- Opening Delimiter -

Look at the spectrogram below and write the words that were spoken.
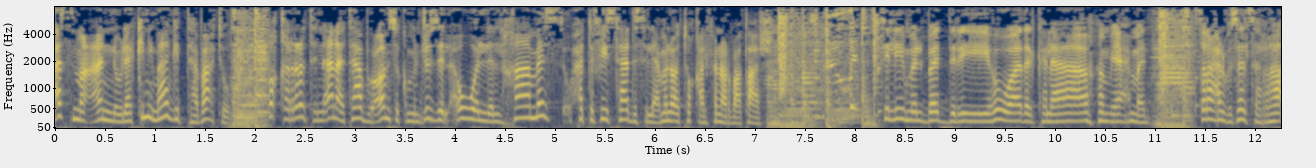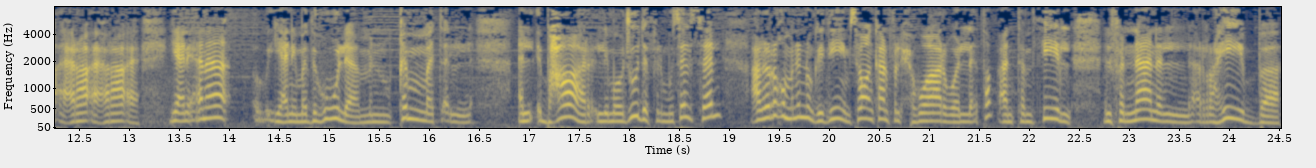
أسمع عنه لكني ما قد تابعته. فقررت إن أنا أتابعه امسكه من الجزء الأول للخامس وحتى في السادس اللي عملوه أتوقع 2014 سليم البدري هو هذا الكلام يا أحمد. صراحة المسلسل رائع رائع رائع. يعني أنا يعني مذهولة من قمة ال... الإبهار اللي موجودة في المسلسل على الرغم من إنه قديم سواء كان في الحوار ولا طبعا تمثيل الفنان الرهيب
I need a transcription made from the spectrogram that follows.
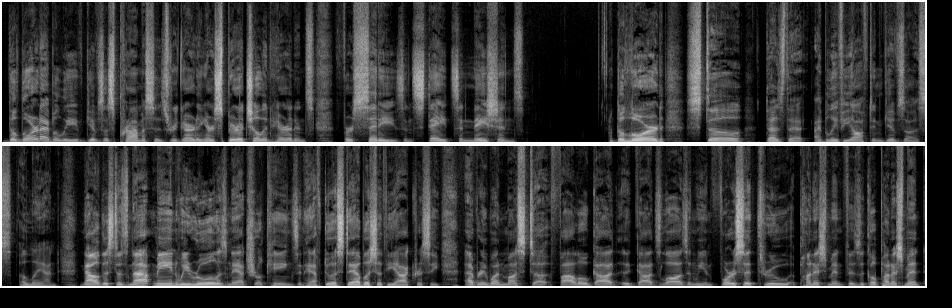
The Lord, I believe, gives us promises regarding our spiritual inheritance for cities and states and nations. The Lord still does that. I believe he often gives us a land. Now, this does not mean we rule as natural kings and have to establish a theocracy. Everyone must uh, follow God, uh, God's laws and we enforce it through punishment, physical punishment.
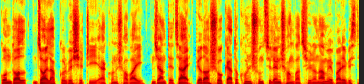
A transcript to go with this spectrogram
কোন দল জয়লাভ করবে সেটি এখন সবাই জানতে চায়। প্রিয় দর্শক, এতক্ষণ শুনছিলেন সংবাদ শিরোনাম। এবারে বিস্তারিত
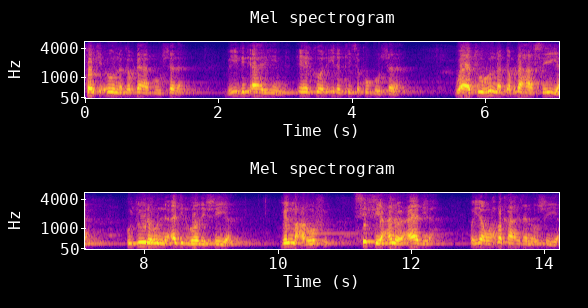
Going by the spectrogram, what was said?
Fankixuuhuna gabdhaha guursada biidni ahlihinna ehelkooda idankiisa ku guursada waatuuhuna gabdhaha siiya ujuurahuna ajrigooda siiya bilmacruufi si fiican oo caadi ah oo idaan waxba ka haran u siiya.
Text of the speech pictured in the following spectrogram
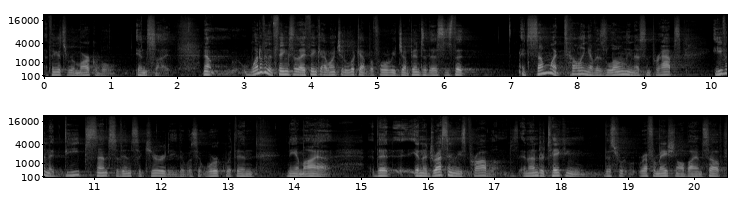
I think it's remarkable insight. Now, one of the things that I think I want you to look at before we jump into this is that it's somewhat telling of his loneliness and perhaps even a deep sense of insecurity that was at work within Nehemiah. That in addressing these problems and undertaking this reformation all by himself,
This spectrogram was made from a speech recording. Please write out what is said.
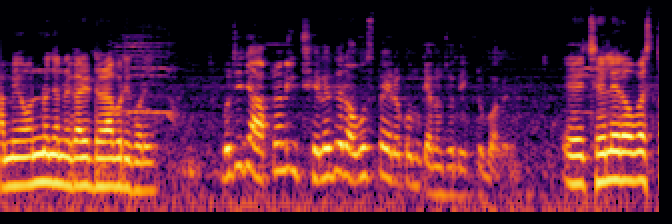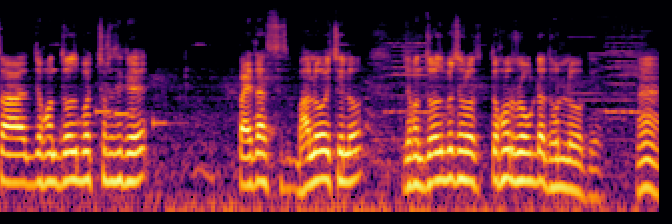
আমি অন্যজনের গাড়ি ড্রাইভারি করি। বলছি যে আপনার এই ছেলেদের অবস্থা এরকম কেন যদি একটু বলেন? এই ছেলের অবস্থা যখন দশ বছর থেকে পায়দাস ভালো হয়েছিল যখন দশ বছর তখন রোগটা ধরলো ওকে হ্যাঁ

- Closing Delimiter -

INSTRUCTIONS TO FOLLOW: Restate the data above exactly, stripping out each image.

EXERCISE OUTPUT:
Look at the spectrogram below and write the words that were spoken.
أسمع عنه لكني ما قد تابعته. فقررت إن أنا أتابعه امسكه من الجزء الأول للخامس وحتى في السادس اللي عملوه أتوقع 2014 سليم البدري هو هذا الكلام يا أحمد. صراحة المسلسل رائع رائع رائع. يعني أنا يعني مذهولة من قمة ال... الإبهار اللي موجودة في المسلسل على الرغم من إنه قديم سواء كان في الحوار ولا طبعا تمثيل الفنان الرهيب
I need a transcription made from the spectrogram that follows.
The Lord, I believe, gives us promises regarding our spiritual inheritance for cities and states and nations. The Lord still does that. I believe he often gives us a land. Now, this does not mean we rule as natural kings and have to establish a theocracy. Everyone must uh, follow God, uh, God's laws and we enforce it through punishment, physical punishment.
A transcript to go with this spectrogram
কোন দল জয়লাভ করবে সেটি এখন সবাই জানতে চায়। প্রিয় দর্শক, এতক্ষণ শুনছিলেন সংবাদ শিরোনাম। এবারে বিস্তারিত
Going by the spectrogram, what was said?
Fankixuuhuna gabdhaha guursada biidni ahlihinna ehelkooda idankiisa ku guursada waatuuhuna gabdhaha siiya ujuurahuna ajrigooda siiya bilmacruufi si fiican oo caadi ah oo idaan waxba ka haran u siiya.
Text of the speech pictured in the following spectrogram
I think it's remarkable insight. Now, one of the things that I think I want you to look at before we jump into this is that it's somewhat telling of his loneliness and perhaps even a deep sense of insecurity that was at work within Nehemiah. That in addressing these problems and undertaking this reformation all by himself,
This spectrogram was made from a speech recording. Please write out what is said.
আমি অন্যজনের গাড়ি ড্রাইভারি করি। বলছি যে আপনার এই ছেলেদের অবস্থা এরকম কেন যদি একটু বলেন? এই ছেলের অবস্থা যখন দশ বছর থেকে পায়দাস ভালো হয়েছিল যখন দশ বছর তখন রোগটা ধরলো ওকে হ্যাঁ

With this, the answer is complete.